▸ Your goal
Once you have counted the lines below that contain "speaker", give that number and nothing else.

Excerpts from a dataset:
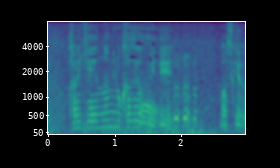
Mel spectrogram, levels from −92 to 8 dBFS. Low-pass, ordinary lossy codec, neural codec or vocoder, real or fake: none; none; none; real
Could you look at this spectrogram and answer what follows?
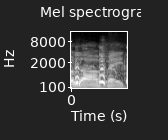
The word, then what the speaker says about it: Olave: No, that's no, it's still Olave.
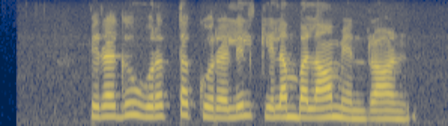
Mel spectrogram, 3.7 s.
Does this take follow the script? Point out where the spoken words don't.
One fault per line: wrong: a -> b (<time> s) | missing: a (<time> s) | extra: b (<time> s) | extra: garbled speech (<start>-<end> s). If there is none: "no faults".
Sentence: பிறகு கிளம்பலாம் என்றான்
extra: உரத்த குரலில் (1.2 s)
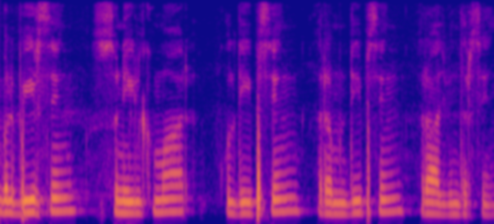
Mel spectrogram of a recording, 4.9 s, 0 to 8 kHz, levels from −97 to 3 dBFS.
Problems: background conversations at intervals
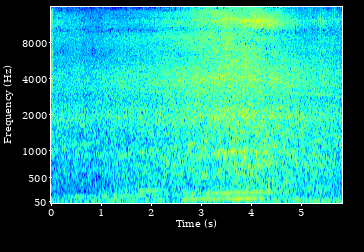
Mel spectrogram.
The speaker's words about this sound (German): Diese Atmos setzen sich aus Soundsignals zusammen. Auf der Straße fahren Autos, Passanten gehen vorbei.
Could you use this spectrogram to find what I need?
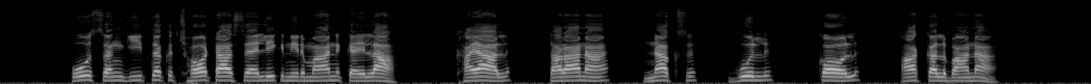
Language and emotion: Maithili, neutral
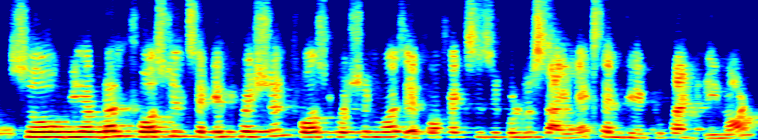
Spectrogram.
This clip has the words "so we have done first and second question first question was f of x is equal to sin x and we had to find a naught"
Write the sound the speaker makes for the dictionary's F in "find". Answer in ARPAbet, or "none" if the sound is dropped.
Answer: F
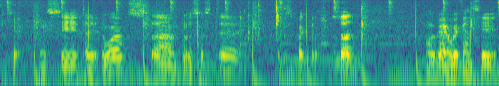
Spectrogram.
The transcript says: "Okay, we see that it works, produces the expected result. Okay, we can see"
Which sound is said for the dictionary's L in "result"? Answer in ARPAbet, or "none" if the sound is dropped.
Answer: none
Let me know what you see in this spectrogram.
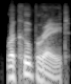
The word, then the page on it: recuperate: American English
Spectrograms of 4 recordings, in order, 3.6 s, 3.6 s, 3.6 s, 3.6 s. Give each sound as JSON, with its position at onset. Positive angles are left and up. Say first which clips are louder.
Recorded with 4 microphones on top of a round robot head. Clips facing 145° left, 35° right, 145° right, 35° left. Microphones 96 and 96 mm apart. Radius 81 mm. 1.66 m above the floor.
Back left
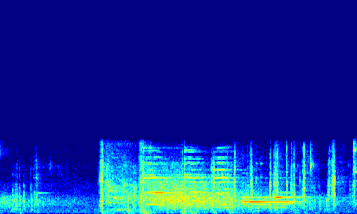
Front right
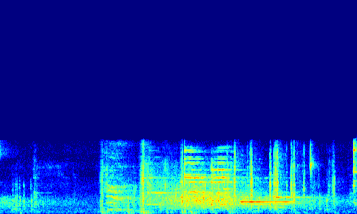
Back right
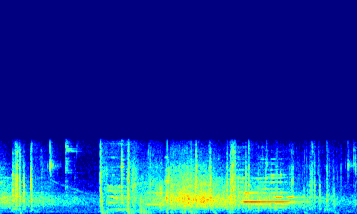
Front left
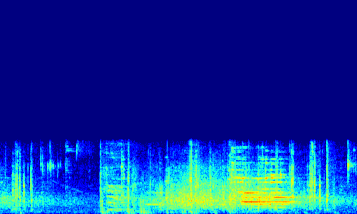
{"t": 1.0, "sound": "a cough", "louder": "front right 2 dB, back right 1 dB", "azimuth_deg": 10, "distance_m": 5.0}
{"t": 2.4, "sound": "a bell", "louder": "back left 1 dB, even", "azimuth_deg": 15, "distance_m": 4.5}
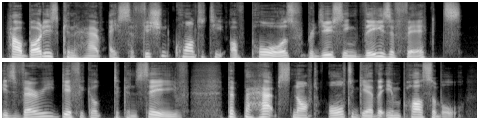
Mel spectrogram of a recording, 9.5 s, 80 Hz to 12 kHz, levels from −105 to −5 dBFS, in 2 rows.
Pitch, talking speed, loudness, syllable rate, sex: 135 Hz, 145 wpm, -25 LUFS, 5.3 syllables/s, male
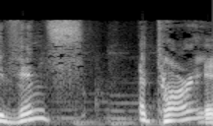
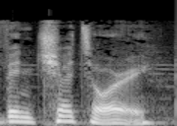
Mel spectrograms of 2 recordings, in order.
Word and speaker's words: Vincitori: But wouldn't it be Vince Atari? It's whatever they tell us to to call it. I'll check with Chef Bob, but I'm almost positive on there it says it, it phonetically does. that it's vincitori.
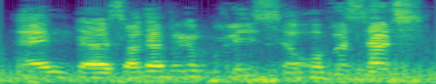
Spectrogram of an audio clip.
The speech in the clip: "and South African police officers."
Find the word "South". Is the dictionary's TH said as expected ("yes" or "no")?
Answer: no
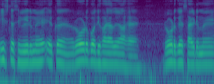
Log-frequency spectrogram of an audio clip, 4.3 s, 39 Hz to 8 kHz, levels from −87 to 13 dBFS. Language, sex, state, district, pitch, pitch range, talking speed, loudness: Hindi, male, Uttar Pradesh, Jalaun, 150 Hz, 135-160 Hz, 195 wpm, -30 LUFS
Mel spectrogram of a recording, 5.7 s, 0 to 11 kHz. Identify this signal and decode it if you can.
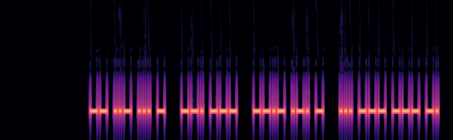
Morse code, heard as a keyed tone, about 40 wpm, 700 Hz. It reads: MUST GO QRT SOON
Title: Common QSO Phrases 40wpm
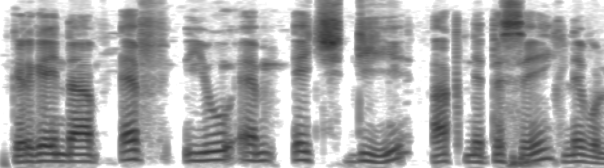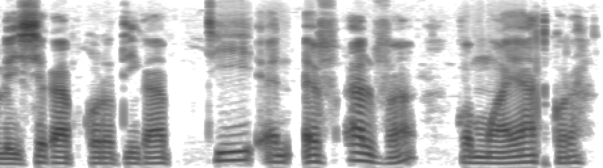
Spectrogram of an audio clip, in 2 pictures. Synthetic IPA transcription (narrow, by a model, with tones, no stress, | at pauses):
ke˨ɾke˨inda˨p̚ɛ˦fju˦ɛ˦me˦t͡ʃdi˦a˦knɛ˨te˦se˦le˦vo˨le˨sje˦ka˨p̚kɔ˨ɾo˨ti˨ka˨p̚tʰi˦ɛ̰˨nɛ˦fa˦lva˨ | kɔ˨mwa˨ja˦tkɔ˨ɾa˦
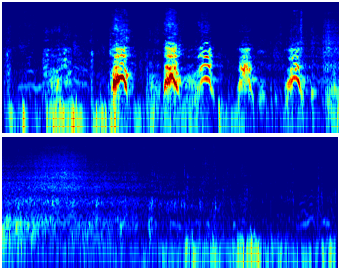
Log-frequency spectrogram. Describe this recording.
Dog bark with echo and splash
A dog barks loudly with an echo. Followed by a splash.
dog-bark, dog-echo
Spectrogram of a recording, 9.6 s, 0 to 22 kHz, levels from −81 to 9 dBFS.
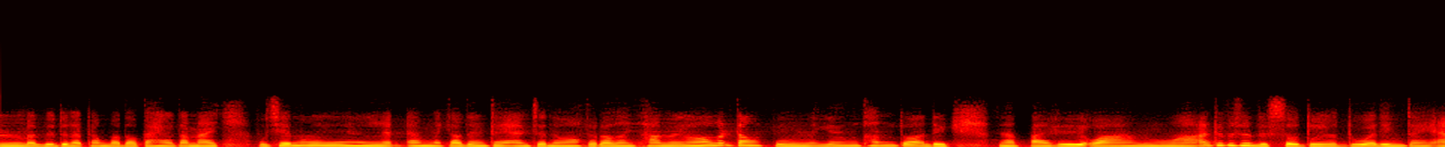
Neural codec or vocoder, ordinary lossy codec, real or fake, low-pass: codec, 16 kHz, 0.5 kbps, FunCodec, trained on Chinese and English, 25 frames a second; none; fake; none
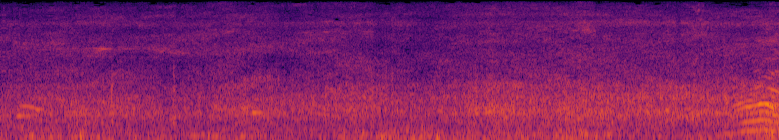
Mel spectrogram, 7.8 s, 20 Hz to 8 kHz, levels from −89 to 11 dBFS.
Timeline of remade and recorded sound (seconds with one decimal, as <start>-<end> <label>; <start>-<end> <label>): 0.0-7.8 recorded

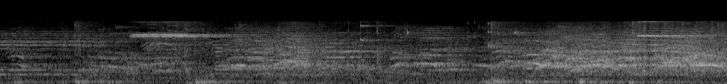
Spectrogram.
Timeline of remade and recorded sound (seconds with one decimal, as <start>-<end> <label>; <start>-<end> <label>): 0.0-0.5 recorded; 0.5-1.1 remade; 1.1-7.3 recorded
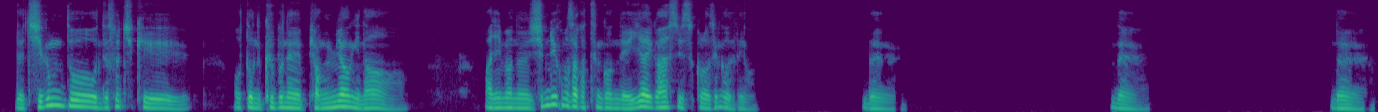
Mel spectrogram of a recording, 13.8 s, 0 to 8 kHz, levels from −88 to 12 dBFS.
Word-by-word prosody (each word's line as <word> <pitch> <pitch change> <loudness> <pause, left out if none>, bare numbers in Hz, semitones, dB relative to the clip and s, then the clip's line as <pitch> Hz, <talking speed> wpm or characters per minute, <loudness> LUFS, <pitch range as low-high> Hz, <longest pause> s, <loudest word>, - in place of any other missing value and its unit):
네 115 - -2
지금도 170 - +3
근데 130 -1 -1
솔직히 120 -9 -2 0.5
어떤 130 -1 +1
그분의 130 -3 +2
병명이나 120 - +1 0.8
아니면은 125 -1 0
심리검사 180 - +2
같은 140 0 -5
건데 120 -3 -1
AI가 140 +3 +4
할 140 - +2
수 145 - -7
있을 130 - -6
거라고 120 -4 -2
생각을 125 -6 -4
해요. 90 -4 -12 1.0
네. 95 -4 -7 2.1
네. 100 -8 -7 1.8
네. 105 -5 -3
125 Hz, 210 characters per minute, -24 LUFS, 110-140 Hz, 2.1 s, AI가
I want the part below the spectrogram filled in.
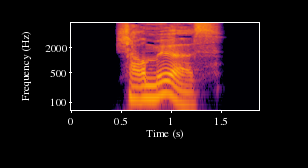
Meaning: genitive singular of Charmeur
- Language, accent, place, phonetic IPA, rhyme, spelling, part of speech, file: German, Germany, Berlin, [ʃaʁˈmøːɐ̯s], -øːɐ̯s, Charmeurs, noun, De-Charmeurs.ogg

▸ Exercise response
4